- President Donald Trump revved up his global trade war on two fronts on Monday, announcing tariffs on industrial metals from Brazil and Argentina while threatening even harsher penalties on dozens of popular French products. The administration said the moves were necessary because US trading partners were acting unfairly to disadvantage both the country’s traditional economic pillars as well as its best hopes for future prosperity.
- Robert E. Lighthizer, the president’s chief trade negotiator, defended that the French tax imposed upon American Internet companies: “discriminates against US companies, is inconsistent with prevailing principles of international tax policy, and is unusually burdensome for affected US companies.” Speaking early on Tuesday, French Finance Minister Bruno Le Maire called the proposed tariffs “unacceptable.”
- The president’s enthusiasm for tariffs is not shared by Federal Reserve Chair Jerome H. Powell, who has said they are making executives so uncertain about the outlook that companies are delaying investments and slowing the economy.
South China Morning Post – Teddy Ng & Kristin Huang / China threatens visa curbs on US officials over Hong Kong and Xinjiang
- US officials and lawmakers could face visa restrictions in China, as Beijing considers retaliatory measures against Washington for what it calls interference in Chinese internal affairs over Xinjiang and Hong Kong. Mainland media and diplomatic observers said Beijing was mulling visa restrictions, while one state media editor went further and suggested all US diplomatic passport holders could be barred from entering Xinjiang, where hundreds of thousands of Uygurs are held in detention camps.
- The Chinese foreign ministry responded to the passage into law of the US Hong Kong Human Rights and Democracy Act by suspending visits of US military vessels and aircraft to Hong Kong. The Act allows the US to impose sanctions on officials that violated human rights in Hong Kong. The ministry also announced sanctions on five US-based NGOs which Beijing accuses of supporting violence: Human Rights Watch, the National Endowment for Democracy, the National Democratic Institute for International Affairs, the International Republican Institute and Freedom House.

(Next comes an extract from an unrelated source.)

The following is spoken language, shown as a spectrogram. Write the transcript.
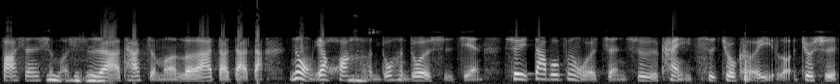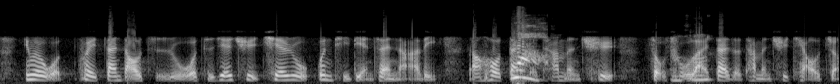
发生什么事啊，他怎么了啊，哒哒哒，那种要花很多很多的时间。所以大部分我的诊是看一次就可以了，就是因为我会单刀直入，我直接去切入问题点在哪里，然后带着他们去走出来，带着他们去调整。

- US President Donald Trump said on Monday that the situation in Hong Kong could complicate his administration’s efforts to secure a trade deal with Beijing. “It doesn’t make it better,” Trump acknowledged when asked if the Hong Kong Human Rights and Democracy Act – which he signed into law last week just before Thanksgiving – would make a deal with China harder to achieve.
The selected pieces do not necessarily reflect the views of Javier Solana and EsadeGeo. The summaries above may include word-for-word excerpts from their respective pieces.